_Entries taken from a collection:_
------------------------------------

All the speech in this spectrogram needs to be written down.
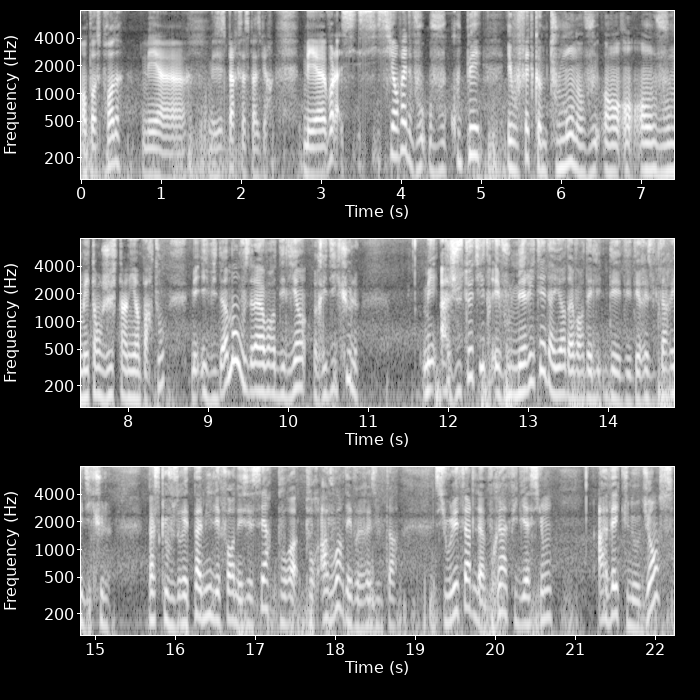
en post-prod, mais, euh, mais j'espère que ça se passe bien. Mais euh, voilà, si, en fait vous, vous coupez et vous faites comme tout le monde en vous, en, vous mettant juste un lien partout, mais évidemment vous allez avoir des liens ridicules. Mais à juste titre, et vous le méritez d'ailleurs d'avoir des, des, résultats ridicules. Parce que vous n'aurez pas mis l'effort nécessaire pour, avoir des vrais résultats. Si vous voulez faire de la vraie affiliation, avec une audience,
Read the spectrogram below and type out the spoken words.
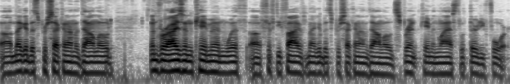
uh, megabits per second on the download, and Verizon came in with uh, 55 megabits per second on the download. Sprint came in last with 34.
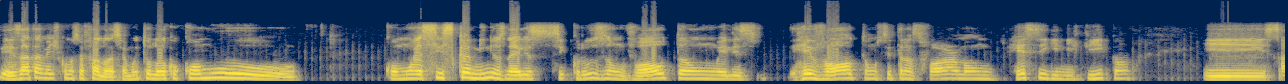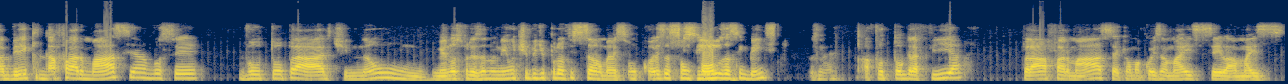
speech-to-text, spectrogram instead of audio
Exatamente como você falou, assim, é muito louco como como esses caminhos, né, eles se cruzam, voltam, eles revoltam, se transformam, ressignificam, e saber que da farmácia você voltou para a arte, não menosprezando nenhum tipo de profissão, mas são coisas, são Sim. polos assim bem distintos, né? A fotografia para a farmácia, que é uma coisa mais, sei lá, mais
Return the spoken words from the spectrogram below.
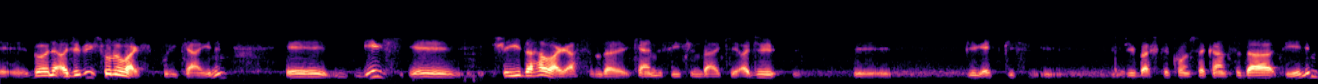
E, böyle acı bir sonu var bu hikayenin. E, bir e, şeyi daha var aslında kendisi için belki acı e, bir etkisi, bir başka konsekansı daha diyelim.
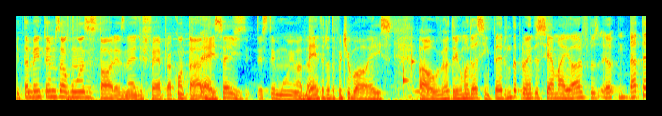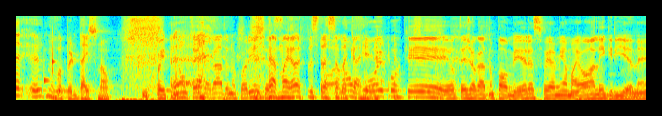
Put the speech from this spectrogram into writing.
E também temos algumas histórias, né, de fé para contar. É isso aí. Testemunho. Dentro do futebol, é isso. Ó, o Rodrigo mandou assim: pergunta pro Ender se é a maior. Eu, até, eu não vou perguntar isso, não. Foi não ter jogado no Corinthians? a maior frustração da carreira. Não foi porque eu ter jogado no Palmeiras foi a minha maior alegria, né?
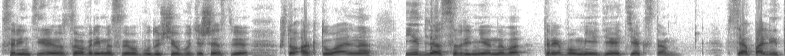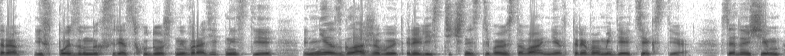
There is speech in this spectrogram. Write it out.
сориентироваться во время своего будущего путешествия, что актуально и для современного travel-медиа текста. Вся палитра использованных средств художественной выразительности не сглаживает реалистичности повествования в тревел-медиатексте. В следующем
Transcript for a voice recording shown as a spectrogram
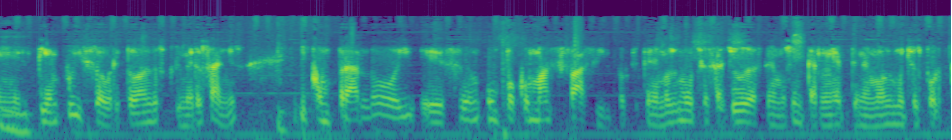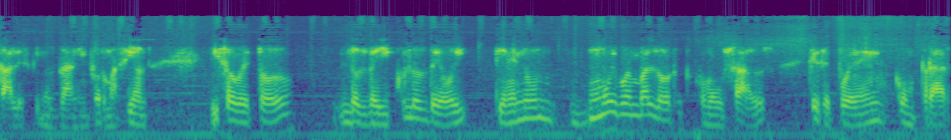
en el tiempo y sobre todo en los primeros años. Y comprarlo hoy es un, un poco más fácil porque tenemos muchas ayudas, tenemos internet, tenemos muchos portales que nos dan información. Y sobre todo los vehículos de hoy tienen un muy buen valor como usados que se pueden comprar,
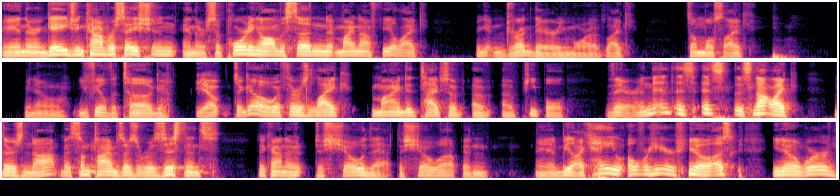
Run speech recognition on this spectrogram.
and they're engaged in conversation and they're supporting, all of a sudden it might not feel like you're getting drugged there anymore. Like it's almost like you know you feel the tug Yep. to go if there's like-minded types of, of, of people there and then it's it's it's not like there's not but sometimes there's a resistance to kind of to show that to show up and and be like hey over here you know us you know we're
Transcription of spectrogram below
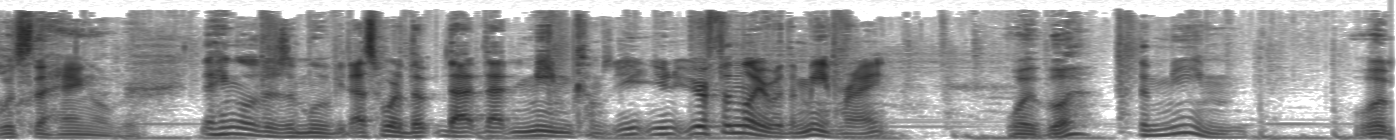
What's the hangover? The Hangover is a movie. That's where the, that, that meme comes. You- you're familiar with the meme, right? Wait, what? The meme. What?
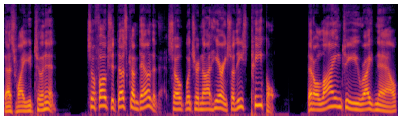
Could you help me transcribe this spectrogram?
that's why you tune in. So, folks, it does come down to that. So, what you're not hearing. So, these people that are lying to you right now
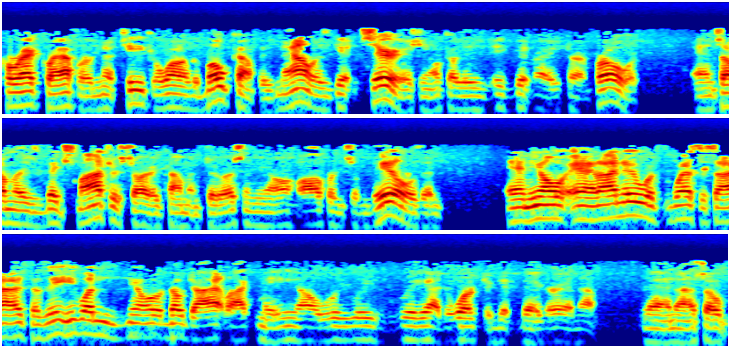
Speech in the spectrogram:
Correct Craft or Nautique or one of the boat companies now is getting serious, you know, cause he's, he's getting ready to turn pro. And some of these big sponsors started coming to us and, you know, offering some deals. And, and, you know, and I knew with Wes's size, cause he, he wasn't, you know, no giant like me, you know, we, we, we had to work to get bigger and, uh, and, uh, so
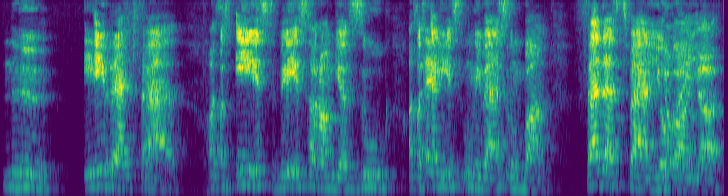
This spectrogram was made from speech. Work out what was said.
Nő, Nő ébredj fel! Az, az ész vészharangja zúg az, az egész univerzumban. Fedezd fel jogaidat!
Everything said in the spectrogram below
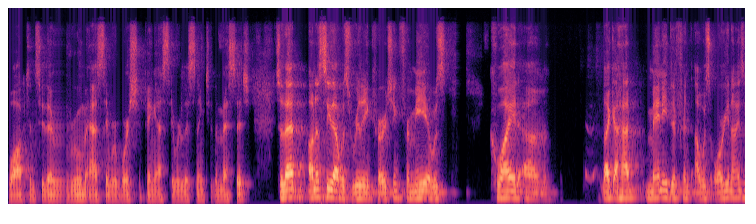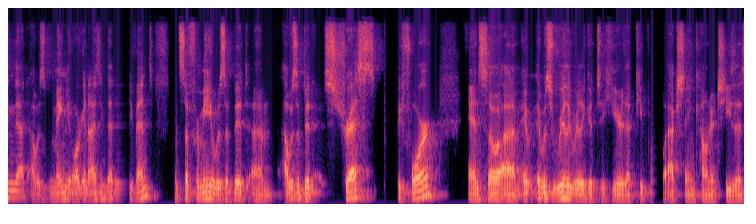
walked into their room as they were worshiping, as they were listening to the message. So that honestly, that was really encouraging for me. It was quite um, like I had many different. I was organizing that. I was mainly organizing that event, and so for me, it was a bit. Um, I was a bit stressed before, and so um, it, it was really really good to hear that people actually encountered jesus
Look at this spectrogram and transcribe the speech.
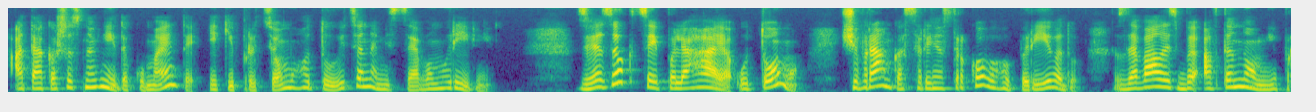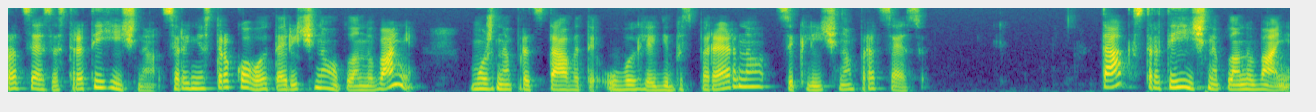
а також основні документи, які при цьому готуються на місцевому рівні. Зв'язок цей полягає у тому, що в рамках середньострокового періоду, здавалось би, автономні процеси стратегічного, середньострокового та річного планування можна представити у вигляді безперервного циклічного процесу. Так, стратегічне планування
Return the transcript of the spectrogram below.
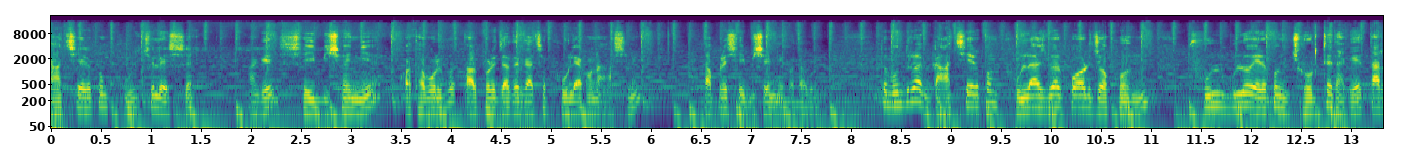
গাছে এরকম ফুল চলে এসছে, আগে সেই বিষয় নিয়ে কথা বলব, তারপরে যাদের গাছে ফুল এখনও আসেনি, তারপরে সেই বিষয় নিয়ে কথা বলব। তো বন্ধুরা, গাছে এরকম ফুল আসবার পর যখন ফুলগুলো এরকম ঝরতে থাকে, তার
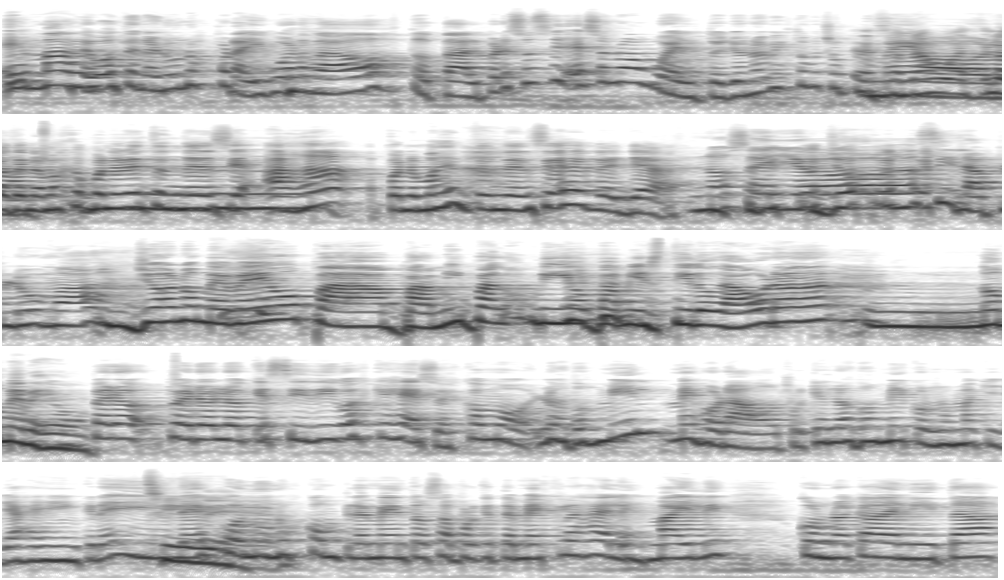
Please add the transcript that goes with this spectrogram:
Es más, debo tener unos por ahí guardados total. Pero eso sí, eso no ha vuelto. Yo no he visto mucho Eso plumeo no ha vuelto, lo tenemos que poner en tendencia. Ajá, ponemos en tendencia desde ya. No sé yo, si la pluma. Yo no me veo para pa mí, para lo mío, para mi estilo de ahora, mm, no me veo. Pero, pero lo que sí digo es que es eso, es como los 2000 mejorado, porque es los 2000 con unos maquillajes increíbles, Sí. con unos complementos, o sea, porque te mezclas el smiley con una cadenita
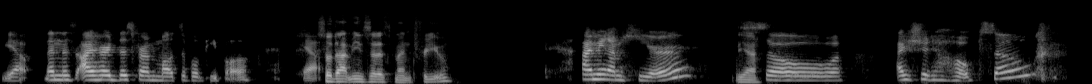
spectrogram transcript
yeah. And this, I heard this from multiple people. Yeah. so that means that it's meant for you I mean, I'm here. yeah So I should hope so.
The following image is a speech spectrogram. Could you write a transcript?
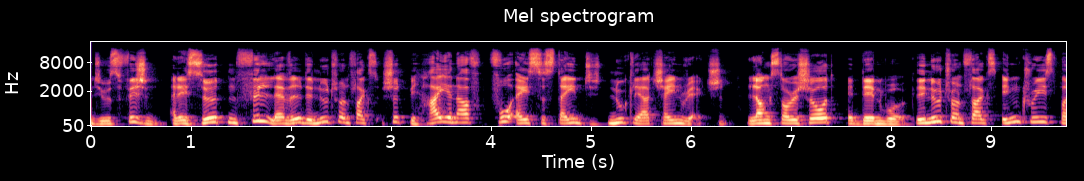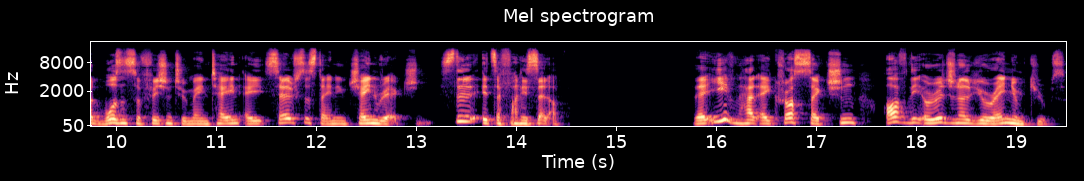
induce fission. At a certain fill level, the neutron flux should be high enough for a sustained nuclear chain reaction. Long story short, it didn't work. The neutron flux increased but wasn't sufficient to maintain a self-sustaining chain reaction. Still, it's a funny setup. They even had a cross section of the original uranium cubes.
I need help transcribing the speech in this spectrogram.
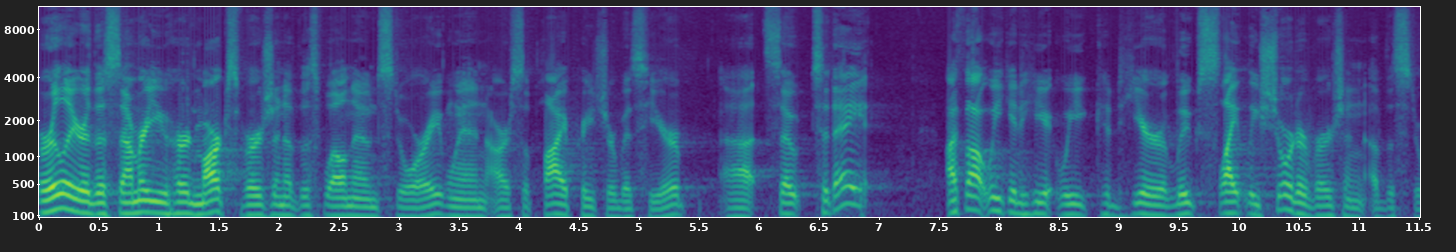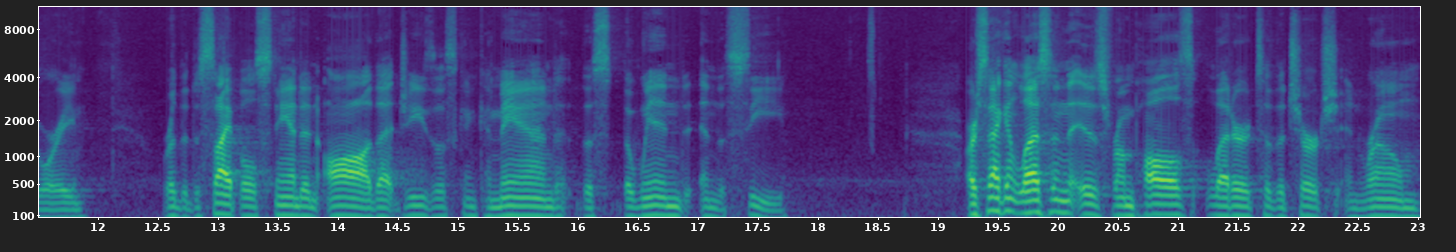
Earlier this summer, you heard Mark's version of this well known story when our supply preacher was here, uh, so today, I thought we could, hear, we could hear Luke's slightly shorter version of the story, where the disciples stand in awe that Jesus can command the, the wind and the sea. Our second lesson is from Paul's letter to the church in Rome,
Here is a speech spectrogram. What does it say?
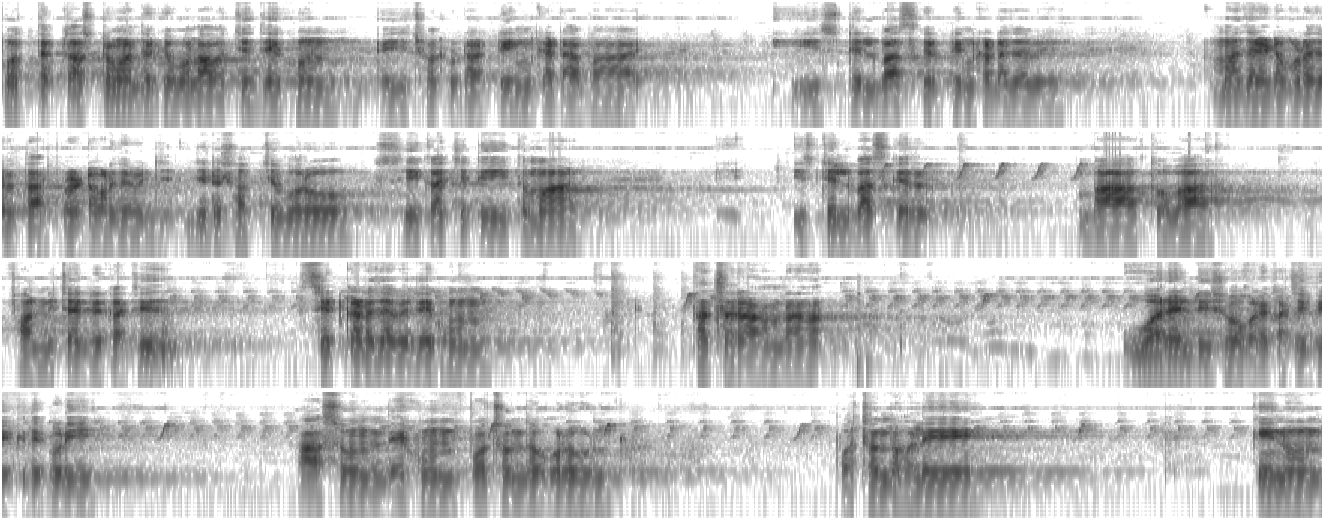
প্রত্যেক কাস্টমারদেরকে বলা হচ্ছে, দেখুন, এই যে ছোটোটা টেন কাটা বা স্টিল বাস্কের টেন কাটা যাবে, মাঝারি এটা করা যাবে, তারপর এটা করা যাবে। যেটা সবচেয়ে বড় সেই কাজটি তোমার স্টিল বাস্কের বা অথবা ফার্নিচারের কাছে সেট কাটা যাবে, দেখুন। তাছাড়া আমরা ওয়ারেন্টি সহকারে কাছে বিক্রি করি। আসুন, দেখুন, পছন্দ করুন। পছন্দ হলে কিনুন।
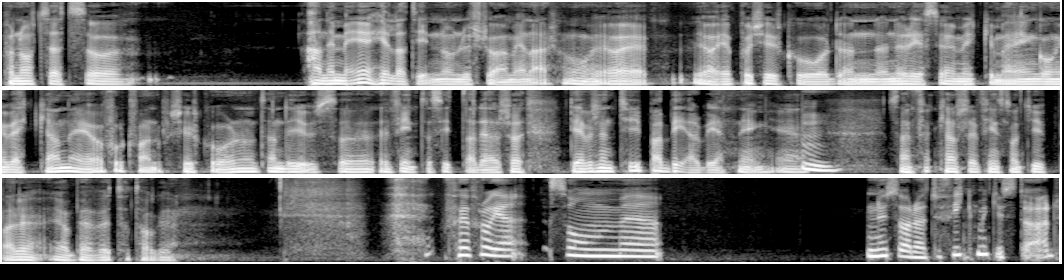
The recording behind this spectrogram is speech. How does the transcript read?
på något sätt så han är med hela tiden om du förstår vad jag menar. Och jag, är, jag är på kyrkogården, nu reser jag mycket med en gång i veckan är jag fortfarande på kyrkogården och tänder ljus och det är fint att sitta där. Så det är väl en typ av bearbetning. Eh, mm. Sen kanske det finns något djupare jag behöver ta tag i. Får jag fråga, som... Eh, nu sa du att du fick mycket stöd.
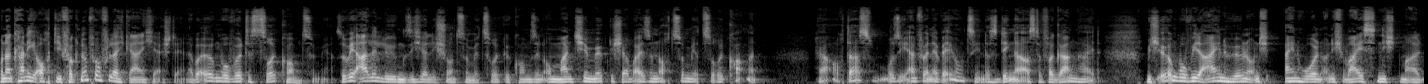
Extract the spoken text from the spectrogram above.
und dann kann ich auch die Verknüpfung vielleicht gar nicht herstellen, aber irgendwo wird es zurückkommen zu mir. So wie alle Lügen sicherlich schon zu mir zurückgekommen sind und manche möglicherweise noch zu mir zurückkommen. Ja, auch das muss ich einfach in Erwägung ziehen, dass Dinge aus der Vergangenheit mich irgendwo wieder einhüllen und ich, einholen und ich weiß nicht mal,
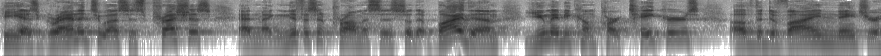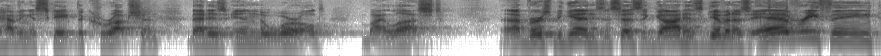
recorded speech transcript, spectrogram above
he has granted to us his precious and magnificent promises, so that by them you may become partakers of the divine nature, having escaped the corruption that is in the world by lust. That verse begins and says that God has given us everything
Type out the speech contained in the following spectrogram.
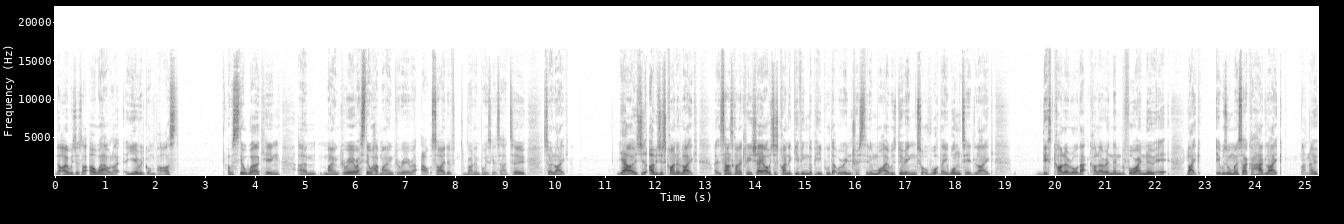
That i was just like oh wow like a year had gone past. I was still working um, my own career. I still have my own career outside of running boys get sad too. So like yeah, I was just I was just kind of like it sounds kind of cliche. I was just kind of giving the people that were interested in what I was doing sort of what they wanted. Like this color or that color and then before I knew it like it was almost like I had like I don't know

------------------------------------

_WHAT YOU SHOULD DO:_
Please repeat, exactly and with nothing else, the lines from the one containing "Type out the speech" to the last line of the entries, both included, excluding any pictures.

_ANSWER BOX:_
Type out the speech contained in the following spectrogram.
That i was just like oh wow like a year had gone past. I was still working um, my own career. I still have my own career outside of running boys get sad too. So like yeah, I was just I was just kind of like it sounds kind of cliche. I was just kind of giving the people that were interested in what I was doing sort of what they wanted. Like this color or that color and then before I knew it like it was almost like I had like I don't know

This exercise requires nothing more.